A GIPPSLAND MP says it’s three years down the track and the state government’s “sham announcement” to expand timber plantations in Gippsland still has not delivered a single extra tree in the ground, but the government says he’s wrong.
Gippsland South MLA Danny O’Brien said the state government was “all sizzle and no sausage”, with numerous announcements now piling up and “absolutely no follow-through”.
“The people of Gippsland and the [Latrobe] Valley want secure jobs in the forestry sector, and they are angered by Labor’s decision to phase out the native hardwood industry,” he said.
“However back in May 2017, the government pledged $110 million in the state budget to expand plantations in the Latrobe Valley to notionally help our timber sector transition.

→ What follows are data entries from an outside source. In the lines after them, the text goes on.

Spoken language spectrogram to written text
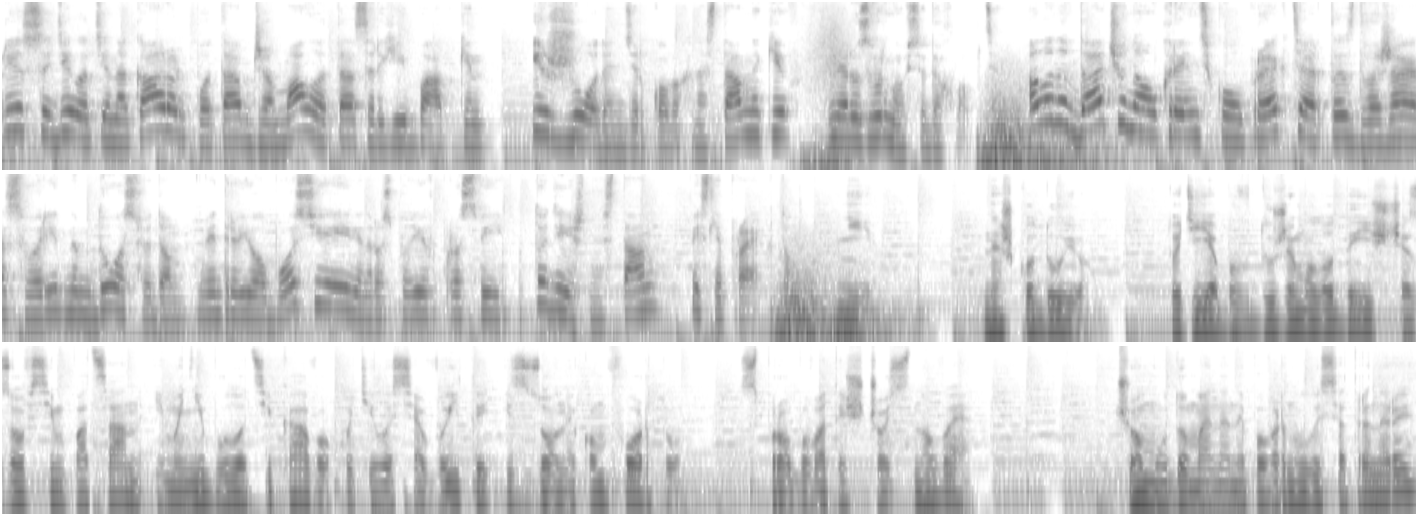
журі сиділи Тіна Кароль, Потап Джамала та Сергій Бабкін. І жоден зіркових наставників не розвернувся до хлопця. Але невдачу на українському проєкті артист вважає своєрідним досвідом. В інтерв'ю обосює він розповів про свій тодішній стан після проєкту. Ні, не шкодую. Тоді я був дуже молодий, ще зовсім пацан, і мені було цікаво, хотілося вийти із зони комфорту, спробувати щось нове. Чому до мене не повернулися тренери?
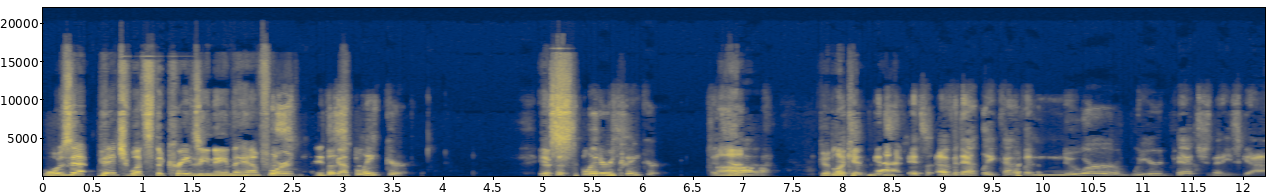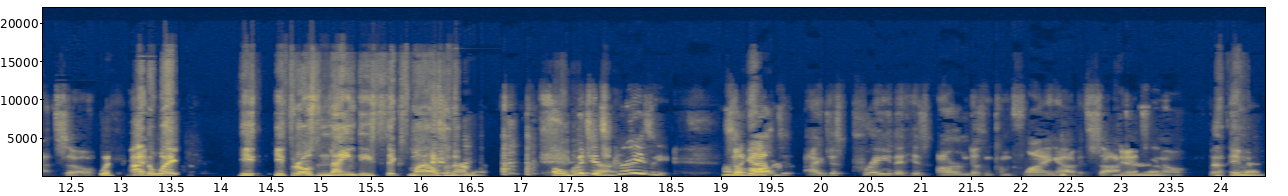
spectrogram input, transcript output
What was that pitch? What's the crazy name they have for the, it? It's the got... splinker. It's a splitter sinker. It's, ah, uh, good luck it's, hitting that. It's evidently kind of a newer, weird pitch that he's got. So, which, by the way, he he throws 96 miles an hour. Oh my which God. is crazy. Oh so just, I just pray that his arm doesn't come flying out of its socket. Yeah. You know. But, uh, amen.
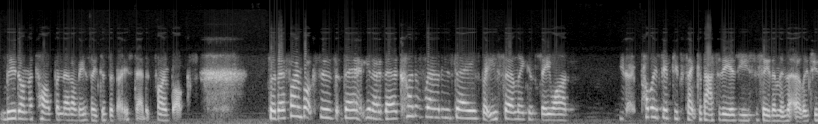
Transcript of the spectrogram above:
lid on the top, and then obviously just a very standard phone box. So their phone boxes, they're you know they're kind of rare these days, but you certainly can see one. You know, probably 50% capacity as you used to see them in the early 2000s,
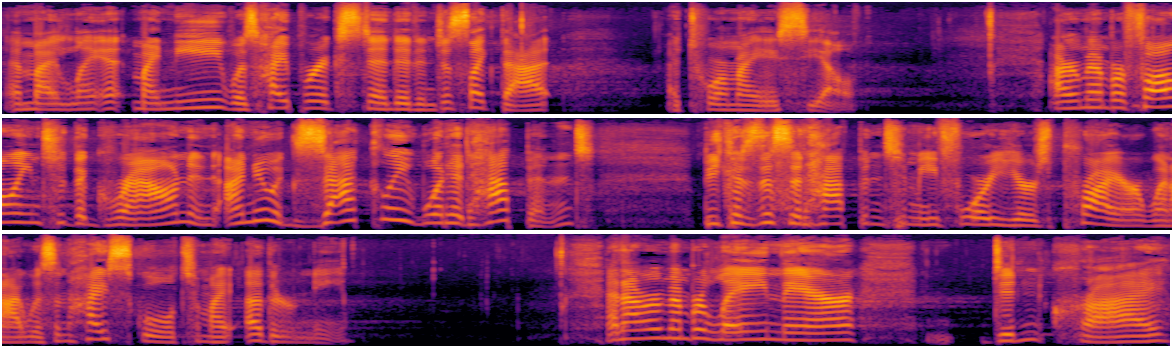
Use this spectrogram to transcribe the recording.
And my, la- my knee was hyperextended, and just like that, I tore my ACL. I remember falling to the ground, and I knew exactly what had happened because this had happened to me four years prior when I was in high school to my other knee. And I remember laying there, didn't cry,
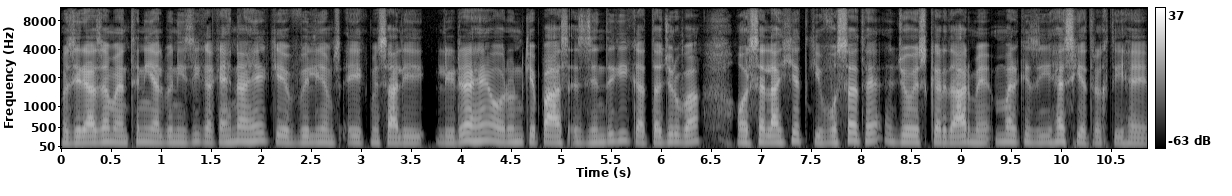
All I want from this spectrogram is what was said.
وزیر اعظم اینتھنی البنیزی کا کہنا ہے کہ ولیمز ایک مثالی لیڈر ہیں اور ان کے پاس زندگی کا تجربہ اور صلاحیت کی وسعت ہے جو اس کردار میں مرکزی حیثیت رکھتی ہے۔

“We are now more than three years down the track from that announcement – and not a single extra tree has been planted.
“This makes a lie of both that announcement and the Andrews government’s supposed plan to transition the native hardwood sector into plantations by 2030.”
The claims are disputed by Agriculture Minister Jaclyn Symes, who said Mr O’Brien had “got his facts wrong – again”.
“We planted 250,000 seedlings last winter and have the same number going in the ground this winter,” she said.
“Five out of six trees harvested in Victoria already are taken from plantations.
“Mr O’Brien knows well that Victoria has a mature plantation industry, and this will continue to grow as we transition our forestry industries to a more sustainable footing.”
But Mr O’Brien said any trees planted would take decades before they were ready for harvesting.
“Not a single tree planted today will be ready to harvest in 2030,” he said.
“Latrobe Valley and Gippsland timber workers want certainty, but instead they get spin from the government.”
Mr O’Brien said the government last year claimed to be expanding the plantation estate as it planted blue gums, a pulpwood species, on land that had already been in plantation for years.
Eastern Victoria MLC Melina Bath said Labor was letting down timber workers and communities around Gippsland.
“We know that Australian Paper will need additional fibre supplies in coming years, not to mention the need for more hardwood plantations if Labor gets its way and shuts down harvesting in state forests,” she said.
“We have had enough of spin and if the government was at all interested in jobs in the Valley and across the region it would have done something, not just put a line in the budget papers and a headline on a press release.”
Mr O’Brien said the government’s announcement of a Gippsland Centre for Forest Product Innovation was a hollow offer.
“Our timber industry, both in the plantation and native sectors is already highly innovative and adaptive, but any future investments will amount to nothing if there is no timber supply coming through.
“I have spoken with timber industry players who have land available and opportunities to develop plantations and they’ve offered these to the government and had no response.
“There is no excuse for this level of inaction from the government.
“It’s had three years now and it’s continued to show it doesn’t have a plan for the timber industry other than to sacrifice it for green votes in Melbourne.”